Americans spent a lot less during the shutdown.
In March, the US personal savings rate shot to 13%, the highest it’s been in four decades. And consumer revolving debt, which is mostly credit card debt, dropped by $28 billion.
Part of this came from people reigning in small discretionary purchases, like we discussed last week. No more lunches out. No more mindless purchases at a department store.
Really, people already knew how to save money, but they weren’t doing it. The shutdown forced a lot of folks to change small habits, which is awesome.
Now it’s time to tackle the big stuff.
Your overall financial health is less about discretionary consumption than you think. If you really want to move the needle and save enough for a cushy retirement...
You need to control your fixed monthly costs.
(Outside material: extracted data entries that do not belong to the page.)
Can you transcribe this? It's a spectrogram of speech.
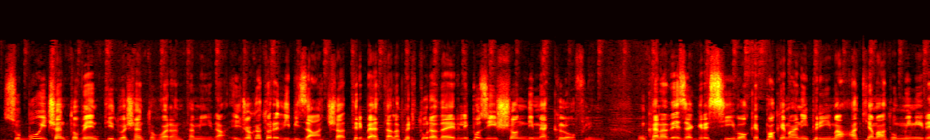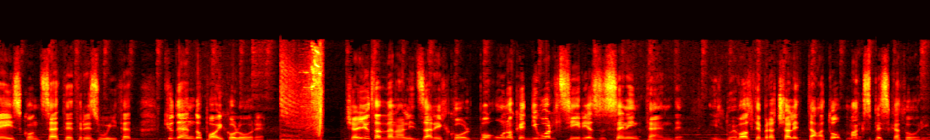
Su Bui 120-240.000 il giocatore di Bisaccia tribetta l'apertura da early position di McLaughlin, un canadese aggressivo che poche mani prima ha chiamato un mini race con 7-3 suited, chiudendo poi colore. Ci aiuta ad analizzare il colpo uno che di World Series se ne intende, il due volte braccialettato Max Pescatori.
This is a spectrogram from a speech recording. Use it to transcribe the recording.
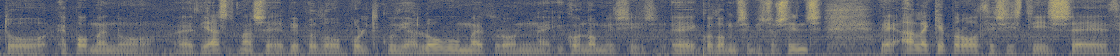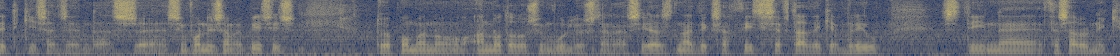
το επόμενο διάστημα σε επίπεδο πολιτικού διαλόγου, μέτρων οικοδόμησης, οικοδόμησης εμπιστοσύνης αλλά και προώθησης της θετικής ατζέντας. Συμφωνήσαμε επίσης το επόμενο Ανώτατο Συμβούλιο Συνεργασίας να διεξαχθεί στις 7 Δεκεμβρίου στην ε, Θεσσαλονίκη.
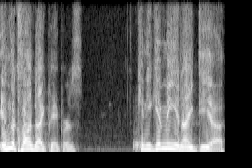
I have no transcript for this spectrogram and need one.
in the Klondike Papers, can you give me an idea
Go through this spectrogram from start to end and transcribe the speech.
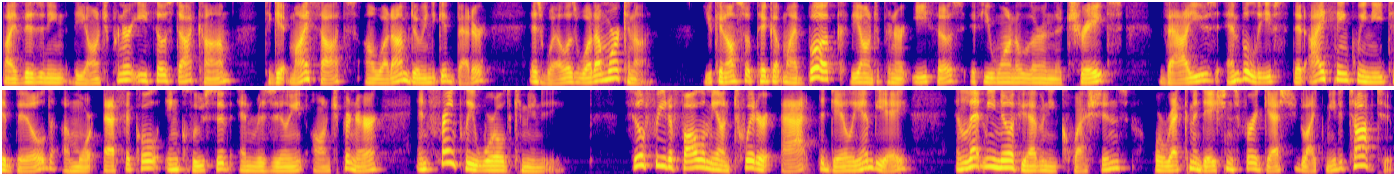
by visiting theentrepreneurethos.com to get my thoughts on what I'm doing to get better, as well as what I'm working on. You can also pick up my book, The Entrepreneur Ethos, if you want to learn the traits, values, and beliefs that I think we need to build a more ethical, inclusive, and resilient entrepreneur and frankly, world community. Feel free to follow me on Twitter at The Daily MBA and let me know if you have any questions or recommendations for a guest you'd like me to talk to.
What does that include? Well, there’s your rent or mortgage, which you have to pay no matter what. That might be $2,000 or $3,000 a month, or more. Plus $500 straight out the door for your car loan payment. Then you have credit card bills and probably student loans.
A good exercise is to add up all your fixed costs and look at the monthly total. This number is very important because it dictates how much you can save.
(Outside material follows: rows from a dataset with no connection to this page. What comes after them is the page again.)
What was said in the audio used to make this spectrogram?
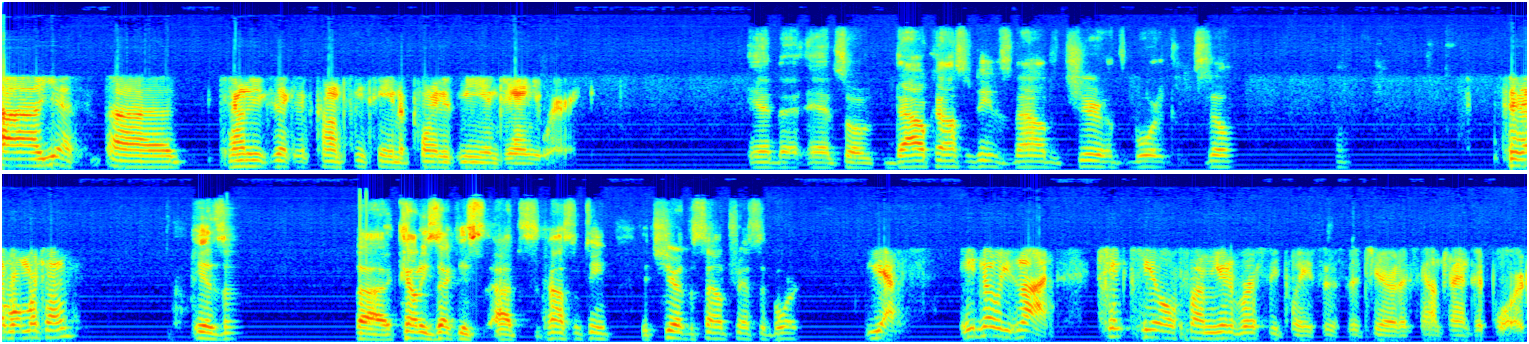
Uh, yes. Uh, County Executive Constantine appointed me in January. And uh, and so Dow Constantine is now the chair of the board still. Say that one more time. Is uh, County Executive uh, Constantine the chair of the Sound Transit Board? Yes. He, no, he's not. Kent Keel from University Place is the chair of the Sound Transit Board.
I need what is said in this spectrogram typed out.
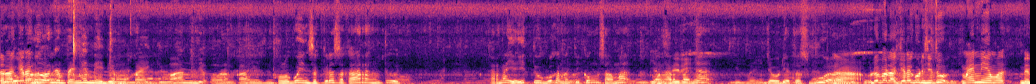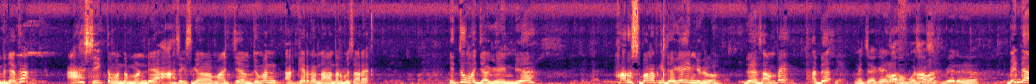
dan akhirnya gue udah pengen nih dia mau kayak gimana dia ke orang kaya tuh. Kalau gue insecure sekarang tuh karena ya itu gue kena tikung sama yang hartanya jauh di atas gue Nah, udah pada akhirnya gue di situ main nih sama dan ternyata asik teman-teman dia asik segala macam. Cuman akhirnya tantangan terbesarnya itu ngejagain dia harus banget ngejagain gitu loh. Jangan sampai ada ngejagain Love, sama posesif apa? beda ya beda.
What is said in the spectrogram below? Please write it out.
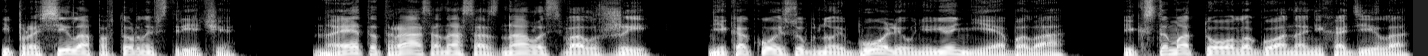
и просила о повторной встрече. На этот раз она созналась во лжи. Никакой зубной боли у нее не было. И к стоматологу она не ходила.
Here’s an example to get you started.
|Fixed Payments||Cost per Month|
|Home Mortgage & Insurance||$2,500|
|Food & Grocery||$500|
|Car, Gas & Insurance||$750|
Quite often, someone’s fixed expenses are very large, and their discretionary purchases are minimal. This all comes back to the house...
If you live in an expensive house, you’re going to fill it with expensive stuff. You’re going to buy an expensive car and wear expensive clothes. You will also have neighbors with expensive hobbies. So pretty quickly, you will acquire expensive hobbies, too.
Really, an expensive house leads to an expensive life.
But what happens when the money stops rolling in? Sure, you can eliminate small discretionary expenses like lunches out overnight. But it’s not that easy to downsize to a smaller house in a cheaper neighborhood. It’s not that easy to sell your expensive furniture and your expensive car. This stuff takes time, assuming you can do it at all.
Even then, you’re going to lose money in the process. Especially if you need to sell quickly, because you’ll be willing to except a lower sale price for all of this stuff.
You’re much better off buying the cheaper house from the start.
Back in my Wall Street days, I worked with a lot of guys who bought really expensive houses and really expensive cars. Their fixed costs were enormous. Then Wall Street hit a downturn, these guys started making less money, and it put them in a real bind.
This happens to people up and down the income ladder all the time. In fact, I’m sure you know someone in this sort of predicament right now.
This is where your emergency funds come in...
Longtime readers know I encourage everyone to set aside $10,000 or enough cash to cover six months of living expenses, whichever is greater. You should keep this money in a separate bank account, far away from the money you use on a regular basis. (Please do not invest it in the stock market. You want zero risk of loss here.)
In the example we looked at earlier, the fixed monthly costs were $5,050. So our hypothetical guy would need $30,300 in emergency funds.
How many people have that much cash on hand? Do you?
So do the math and figure out what your fixed monthly expenses are. Then multiply that number by six. This is your emergency fund number.
If you cannot set that much cash aside, it’s a telltale sign that your fixed costs are too high, and you need to make some changes.
Maybe it’s time for a cheaper house... which is part of a long list of strategies I cover in Saving and Investing for the Retirement You Want. If you’re ready to move the needle and save enough for the retirement you really want, I encourage you to download a copy of this special report now.